On Saturday, the Bulls look to continue their hot streak by beating UConn and denying the Huskies their first BCS bowl appearance.
What Caught My Eye
Even though Florida and Miami are having down years, teams from the Sunshine State still could win three of the 11 FBS conference titles. Florida State (ACC) and Central Florida (C-USA) will play in their respective championship games Saturday , while Florida International already has clinched at least a tie for the Sun Belt title. ... If there hasn't been this bumper sticker printed yet in College Station, Texas, there should be: Texas A&M 42, Big 12 Title Game 25. The Aggies defeated both Big 12 title participants -- Oklahoma 33-19 and Nebraska 9-6 -- but didn't make the title game because of a lower BCS ranking.
Last week after I wrote that Iowa coach Kirk Ferentz, the highest paid coach in the Big Ten, was, well, not earning his keep, I received a deluge of e-mails from Iowa fans (all very polite I might add and no profanity) indicating I was, well, crazy. My reasoning was Ohio State's Jim Tressel, winner of six consecutive league titles (some shared), should be the league's highest paid coach, and Ferentz, who is a BCS worst 11-18 in games decided by eight points or less, should not. Well, the Hawkeyes, with 26 seniors and 14 returning starters from last year, promptly went out and lost at Minnesota 27-24. That dropped the Big Ten's highest paid coach to 7-5 this season, including 11-19 in games decided by eight points or less since 2005.
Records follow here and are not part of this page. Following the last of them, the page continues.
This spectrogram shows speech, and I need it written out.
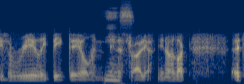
is a really big deal in, in Australia. You know, like it's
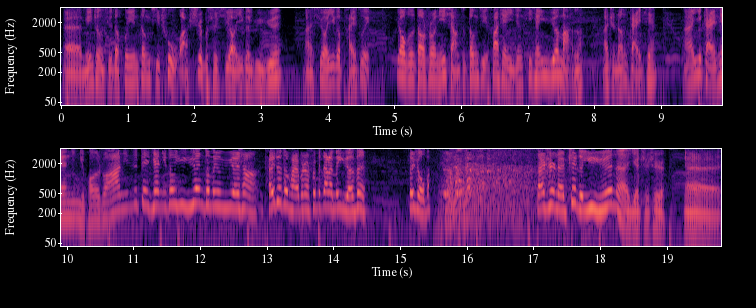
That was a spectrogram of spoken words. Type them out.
呃民政局的婚姻登记处啊，是不是需要一个预约啊，需要一个排队，要不到时候你想去登记，发现已经提前预约满了啊，只能改天。啊，一改天，你女朋友说啊，你这这天你都预约，你都没有预约上，排队都排不上，说明咱俩没缘分，分手吧。但是呢，这个预约呢，也只是呃，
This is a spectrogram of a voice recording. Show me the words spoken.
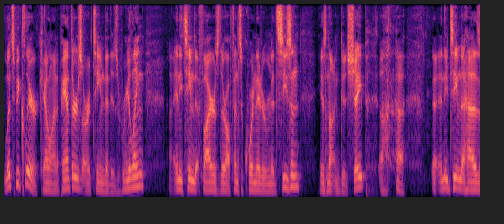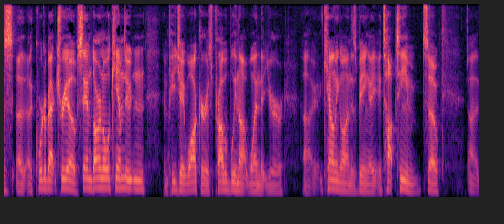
let's be clear Carolina Panthers are a team that is reeling. Uh, any team that fires their offensive coordinator midseason is not in good shape. Uh, any team that has a, a, quarterback trio of Sam Darnold, Cam Newton, and PJ Walker is probably not one that you're uh, counting on as being a, a top team. So uh,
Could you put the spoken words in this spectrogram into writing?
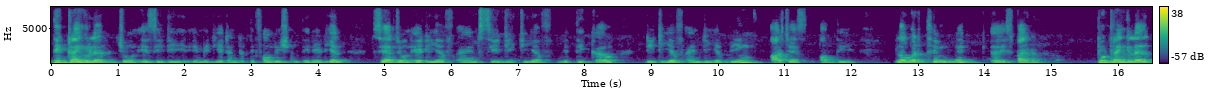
The triangular zone ACD immediate under the foundation, the radial shear zone ADF and CDTF with the curve DTF and DF being arches of the logarithmic uh, spiral. Two triangular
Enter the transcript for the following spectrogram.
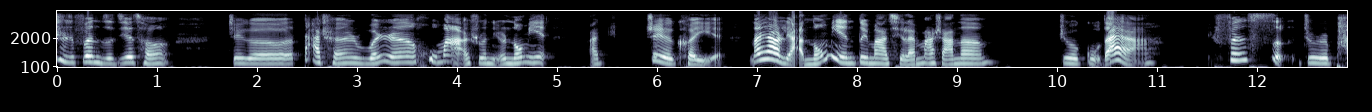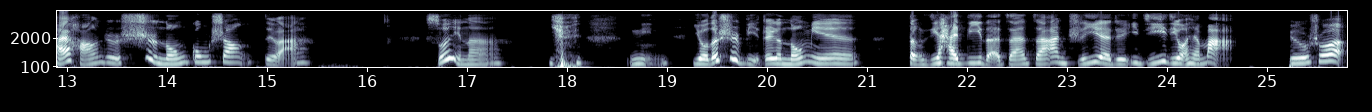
识分子阶层，这个大臣文人互骂，说你是农民啊，这个可以。那要俩农民对骂起来，骂啥呢？这个古代啊，分四，就是排行，就是士农工商，对吧？所以呢，你有的是比这个农民等级还低的，咱咱按职业这一级一级往下骂。比如说，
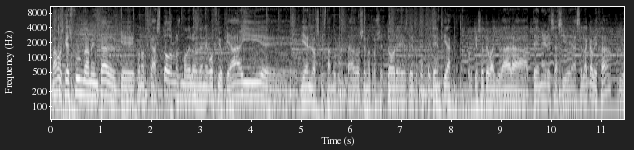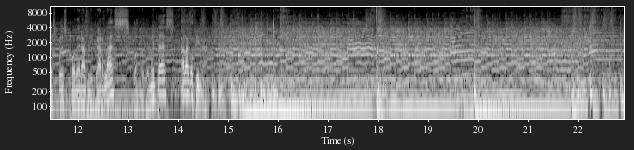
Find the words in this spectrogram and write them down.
Vamos, que es fundamental que conozcas todos los modelos de negocio que hay, eh, bien los que están documentados en otros sectores de tu competencia, porque eso te va a ayudar a tener esas ideas en la cabeza y después poder aplicarlas cuando te metas a la cocina.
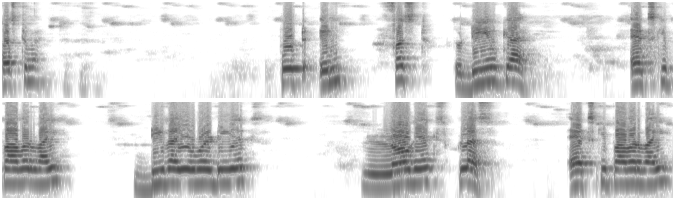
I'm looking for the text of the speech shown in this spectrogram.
फ़र्स्ट में। पुट इन फ़र्स्ट तो डी यू क्या है? x की power y d y over d x log x plus x की पावर वाई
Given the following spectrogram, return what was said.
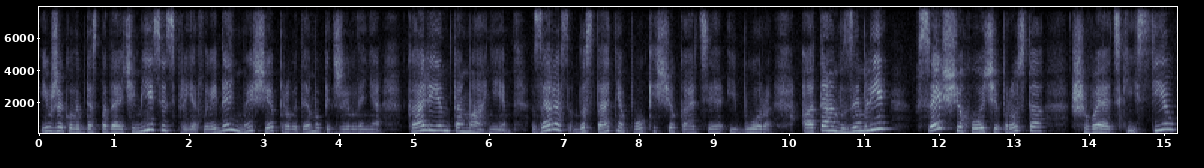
І вже коли буде спадаючий місяць, сприятливий день, ми ще проведемо підживлення калієм та магнієм. Зараз достатньо поки що кальція і бора. А там в землі все, що хоче, просто шведський стіл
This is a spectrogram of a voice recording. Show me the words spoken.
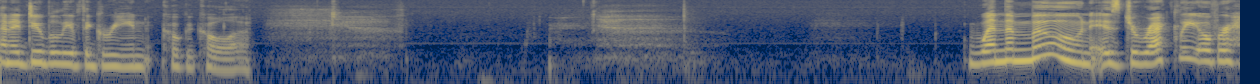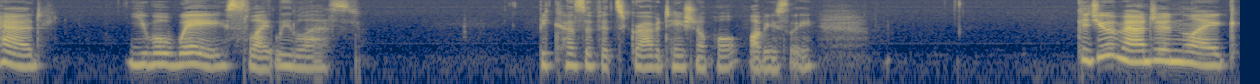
And I do believe the green Coca Cola. When the moon is directly overhead, you will weigh slightly less because of its gravitational pull, obviously. Could you imagine, like,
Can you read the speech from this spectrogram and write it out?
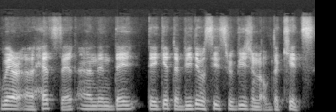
wear a headset and then they they get the video see-through vision of the kids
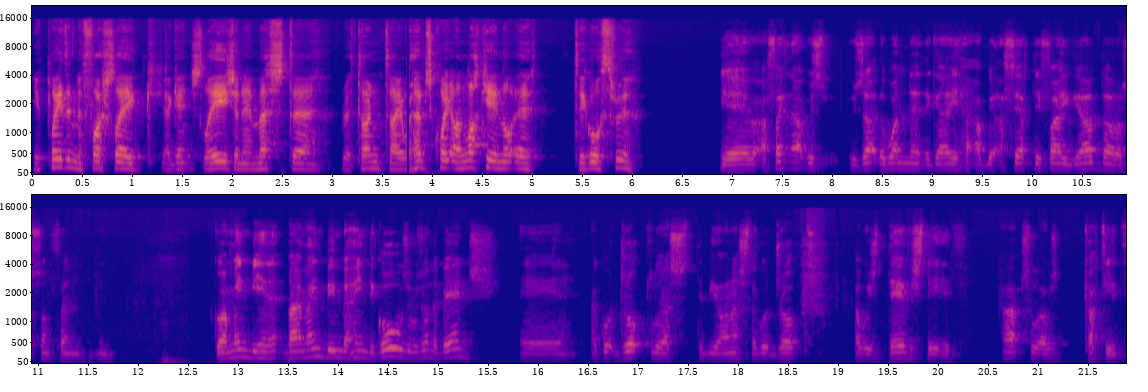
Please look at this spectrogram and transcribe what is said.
You played in the first leg against Liège and then missed the return tie. Were Hibs quite unlucky not to, to go through? Yeah, I think that was was that the one that the guy hit about a thirty-five yarder or something. Go, I mind being, mind being behind the goals. I was on the bench. Uh, I got dropped, Lewis. To be honest, I got dropped. I was devastated. Absolutely, I was gutted.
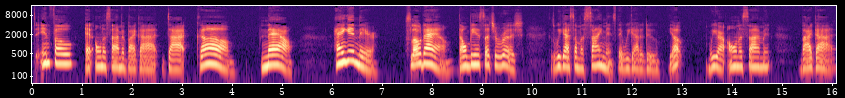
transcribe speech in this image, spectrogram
to info at onassignmentbygod.com. Now, hang in there. Slow down. Don't be in such a rush because we got some assignments that we got to do. Yep, we are on assignment by God.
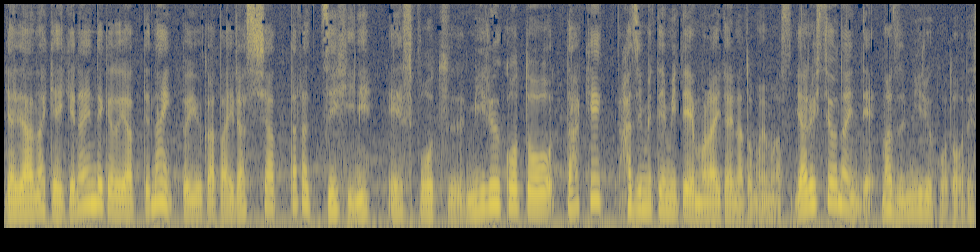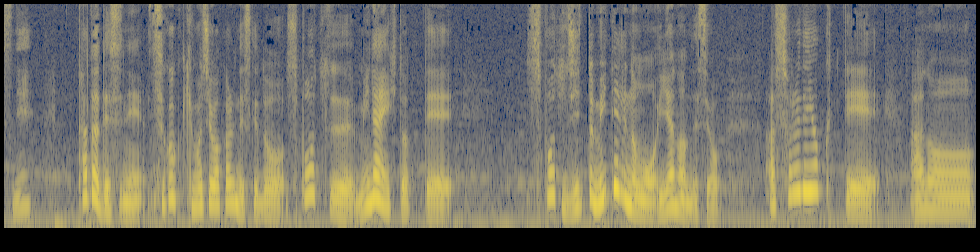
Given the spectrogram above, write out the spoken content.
やらなきゃいけないんだけどやってないという方いらっしゃったら是非ねスポーツ見ることだけ始めてみてもらいたいなと思います。やる必要ないんでまず見ることですね。ただですねすごく気持ちわかるんですけどスポーツ見ない人ってスポーツじっと見てるのも嫌なんですよ。あそれでよくてあの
Former Florida State president T.K. Wetherell recently told the St. Petersburg Times that while Jimbo Fisher was his No. 1 choice to replace Bobby Bowden, his second choice was none other than Lane Kiffin. ... Who says Boise State isn't a big-time program? After kicker Kyle Brotzman missed two field goals, including the game-winner at the end of regulation in the loss at Nevada, their fans acted like the fans of any non-rational big-time BCS conference team. The Ada County (Idaho) Sheriff's Department received a report about callers leaving obnoxious and harassing telephone messages with a woman with the last name of Brotzman, who was not related to the kicker, the Idaho Statesman reported. Fortunately, true Boise State fans took to Facebook and created pages in support of Brotzman.
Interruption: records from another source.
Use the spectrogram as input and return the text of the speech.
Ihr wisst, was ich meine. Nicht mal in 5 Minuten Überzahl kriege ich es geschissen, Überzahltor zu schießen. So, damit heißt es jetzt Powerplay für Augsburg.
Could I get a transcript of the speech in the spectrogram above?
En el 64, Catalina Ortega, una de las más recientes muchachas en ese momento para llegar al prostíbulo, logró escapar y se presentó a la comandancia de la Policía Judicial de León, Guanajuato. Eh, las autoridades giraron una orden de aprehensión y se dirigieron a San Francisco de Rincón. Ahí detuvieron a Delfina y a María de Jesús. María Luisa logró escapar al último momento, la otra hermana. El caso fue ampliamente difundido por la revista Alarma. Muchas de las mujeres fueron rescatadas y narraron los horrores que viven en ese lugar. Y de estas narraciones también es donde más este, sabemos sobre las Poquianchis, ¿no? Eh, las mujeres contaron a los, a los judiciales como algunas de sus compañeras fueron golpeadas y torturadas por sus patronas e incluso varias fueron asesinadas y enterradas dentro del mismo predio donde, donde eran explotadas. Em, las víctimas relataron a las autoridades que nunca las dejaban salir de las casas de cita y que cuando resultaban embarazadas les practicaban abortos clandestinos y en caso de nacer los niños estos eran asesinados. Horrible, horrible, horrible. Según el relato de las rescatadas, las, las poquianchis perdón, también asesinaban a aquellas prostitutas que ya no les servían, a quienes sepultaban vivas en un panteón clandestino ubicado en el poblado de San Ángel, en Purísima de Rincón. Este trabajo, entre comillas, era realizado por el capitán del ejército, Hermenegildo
Observations From the Road
Having made my first trip to Nevada's Mackey Stadium, I was impressed with the atmosphere and enthusiastic crowd for Friday night's game with Boise State. And, boy do the Wolf Pack fans love their ThunderStix. Also for any "Fast Times at Ridgemont High" fans, I loved the public address system playing "Kashmir" at the start of every Nevada drive, which may have been the key for the Wolf Pack's second-half comeback. So, sorry Mike Damone, side one of Led Zeppelin 4 is good for more than just "makin' out." The cannon in the end zone got quite a workout. It's fired after every Nevada score -- and even sometimes when they thought Nevada scored, like when Colin Kaepernick stepped out at the five.
And Now for Steve Hill's View of the College Football World
Brett McMurphy is a national college football writer for FanHouse. Contact him at email@example.com or please follow at Twitter.com/BrettmcmurphY